Developing circadian metrics
Lighting for the circadian system employs lighting design objectives that differ from those typically used in traditional architectural lighting design, and therefore, requires metrics that differ from those currently used by lighting designers. We have developed a new way of quantifying light’s impact on the circadian system, called circadian stimulus (CS), and a CS calculator to help lighting professionals select light sources and light levels that will increase the potential for circadian-effective light exposure in buildings. Other metrics, such as melanopic lux, have been proposed, but further research needs to validate these metrics in the field.
To help designers implement some of these solutions, the LRC is also developing lighting patterns, available online, that will serve as tools for designers to learn how to implement lighting schemes that promote circadian entrainment in the built environment. Each lighting pattern shows the base case along with the new lighting design that is being analyzed for CS.
Not knowing all of the answers shouldn’t stop us from designing and implementing new lighting solutions targeted to deliver circadian-effective light to the built environment. While claims for improved performance cannot be made yet, no one can refute the idea that light isn’t just for vision.

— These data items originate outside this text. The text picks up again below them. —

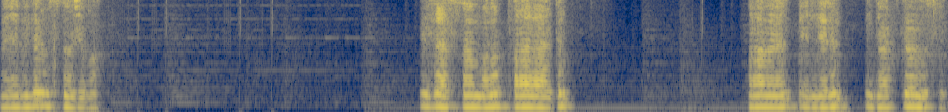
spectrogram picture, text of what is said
Verebilir misin acaba? Güzel sen bana para verdin. Para veren ellerin dert görmesin.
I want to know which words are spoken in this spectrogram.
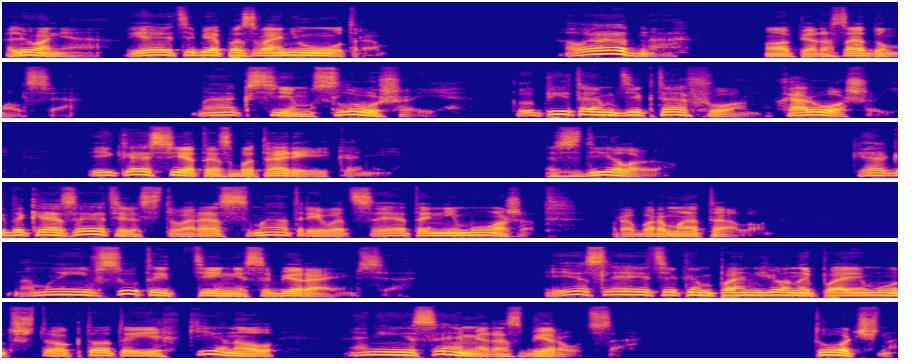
Леня, я тебе позвоню утром». «Ладно», — опер задумался. «Максим, слушай, купи там диктофон, хороший, и кассеты с батарейками». «Сделаю». «Как доказательство рассматриваться это не может», — пробормотал он. «Но мы и в суд идти не собираемся. Если эти компаньоны поймут, что кто-то их кинул, они и сами разберутся». «Точно».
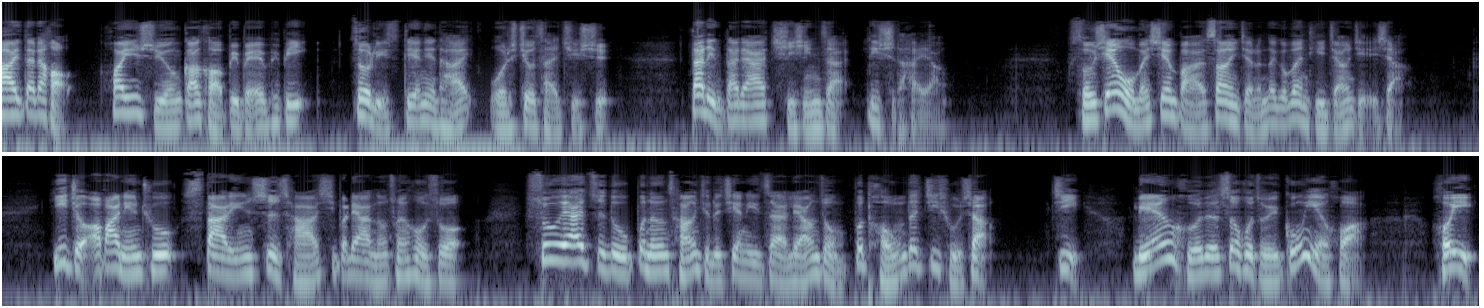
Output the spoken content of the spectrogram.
嗨，大家好，欢迎使用高考必备 APP，这里是天电台，我是秀才骑士，带领大家骑行在历史的海洋。首先，我们先把上一讲的那个问题讲解一下。一九二八年初，斯大林视察西伯利亚农村后说，苏维埃制度不能长久的建立在两种不同的基础上，即联合的社会主义工业化和以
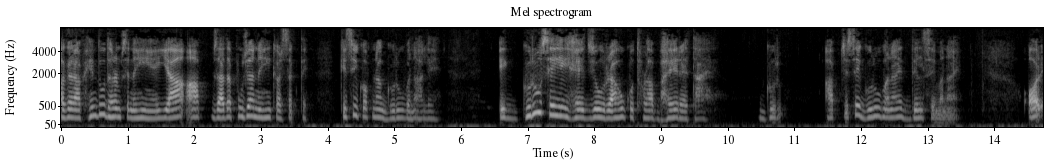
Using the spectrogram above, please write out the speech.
अगर आप हिंदू धर्म से नहीं हैं या आप ज़्यादा पूजा नहीं कर सकते, किसी को अपना गुरु बना लें। एक गुरु से ही है जो राहु को थोड़ा भय रहता है। गुरु, आप जिसे गुरु मनाए दिल से मनाए और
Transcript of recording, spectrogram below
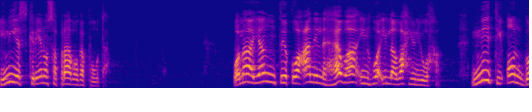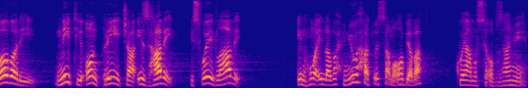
i nije skrenuo sa pravoga puta. Wa ma yantiqu anil hawa in huwa illa wahyun yuha. Niti on govori, niti on priča iz have, iz svoje glave. In huwa illa wahyun yuha, to je samo objava koja mu se obznanjuje.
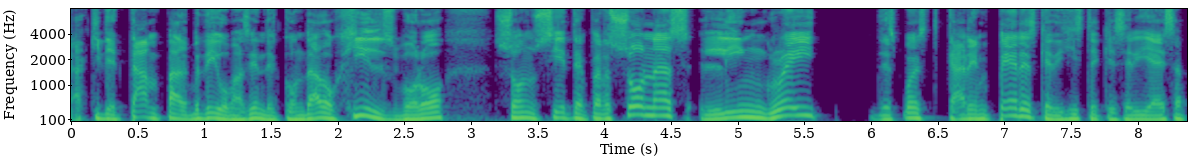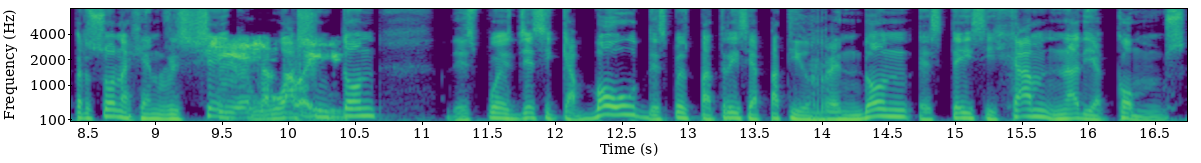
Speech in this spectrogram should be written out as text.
aquí de Tampa, digo más bien del condado Hillsboro, son siete personas. Lynn Gray, después Karen Pérez, que dijiste que sería esa persona, Henry Shea, Washington. Después Jessica Bow, después Patricia Patty Rendón, Stacy Ham, Nadia Combs.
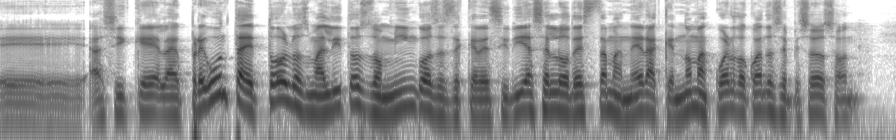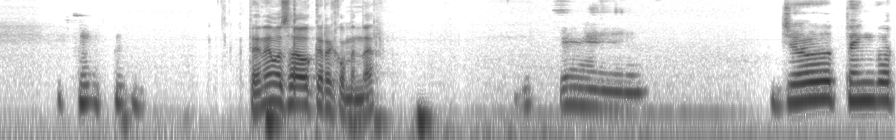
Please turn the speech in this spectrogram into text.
Eh, así que la pregunta de todos los malditos domingos desde que decidí hacerlo de esta manera, que no me acuerdo cuántos episodios son. ¿Tenemos algo que recomendar? Eh, yo tengo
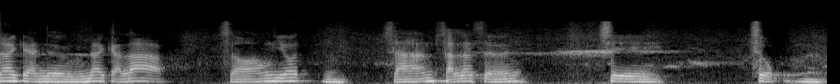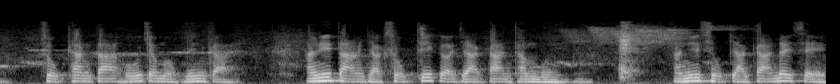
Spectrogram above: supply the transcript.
ได้แก่หนึ่งได้แก่ลาบสองยศสามสรรเสริญสี่สุขสุขทางตาหูจมูกลิ้นกาย อันนี้ต่างจากสุขที่เกิดจากการทำบุญ อันนี้สุขจากการได้เสพ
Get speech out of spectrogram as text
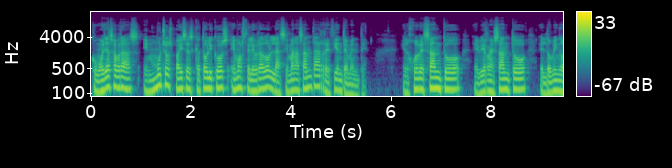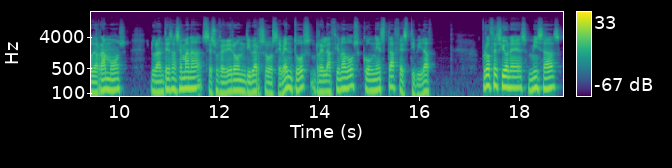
Como ya sabrás, en muchos países católicos hemos celebrado la Semana Santa recientemente. El jueves santo, el viernes santo, el domingo de ramos, durante esa semana se sucedieron diversos eventos relacionados con esta festividad. Procesiones, misas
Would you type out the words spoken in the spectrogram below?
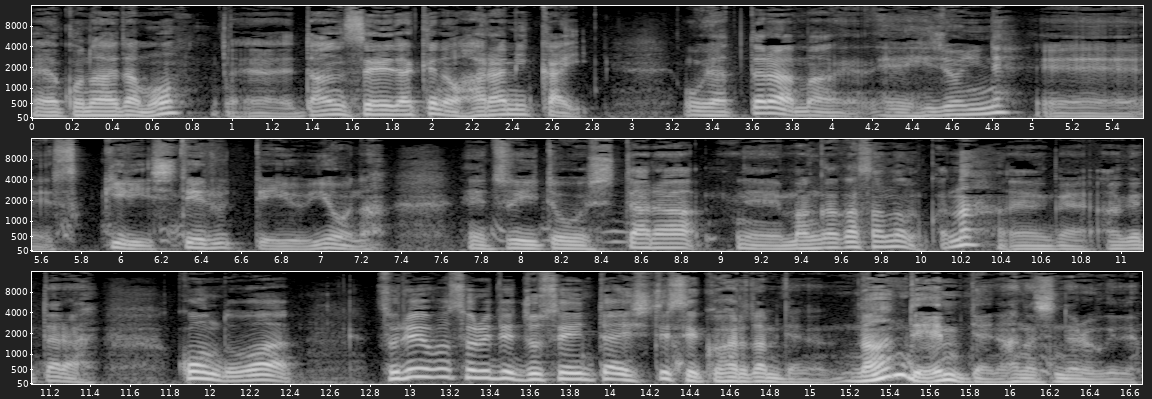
えーこの間も、えー男性だけのハラミ会をやったら、まあえー非常にね、えーすっきりしてるっていうような、えーツイートをしたら、えー漫画家さんなのかな、えーがあげたら今度はそれはそれで女性に対してセクハラだみたいな。なんで？みたいな話になるわけだよ。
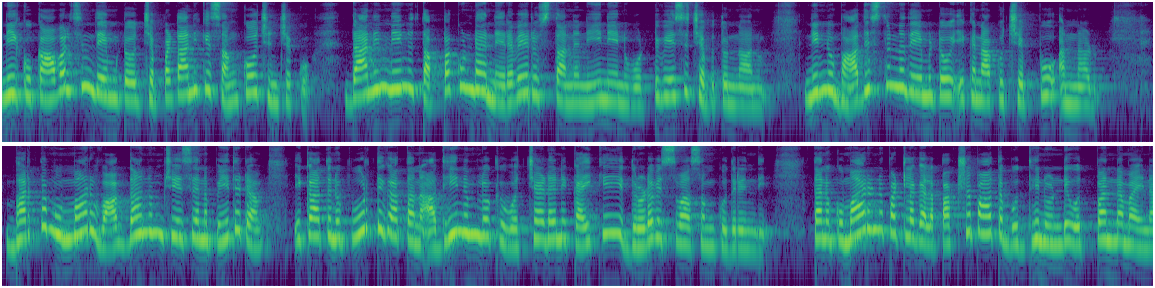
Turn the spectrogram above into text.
నీకు కావలసిందేమిటో చెప్పటానికి సంకోచించకు. దానిని నేను తప్పకుండా నెరవేరుస్తానని నేను ఒట్టువేసి చెబుతున్నాను. నిన్ను బాధిస్తున్నదేమిటో ఇక నాకు చెప్పు అన్నాడు. భర్త ముమ్మారు వాగ్దానం చేసిన మీదట ఇక అతను పూర్తిగా తన అధీనంలోకి వచ్చాడని కైకేయి దృఢ విశ్వాసం కుదిరింది. తన కుమారుని పట్ల గల పక్షపాత బుద్ధి నుండి ఉత్పన్నమైన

The design of our living spaces, therefore, shouldn’t be just for vision either.
MARIANA FIGUEIRO is program director of the Lighting Research Center and a professor at Rensselaer Polytechnic Institute, Troy, NY (lrc.rpi.edu).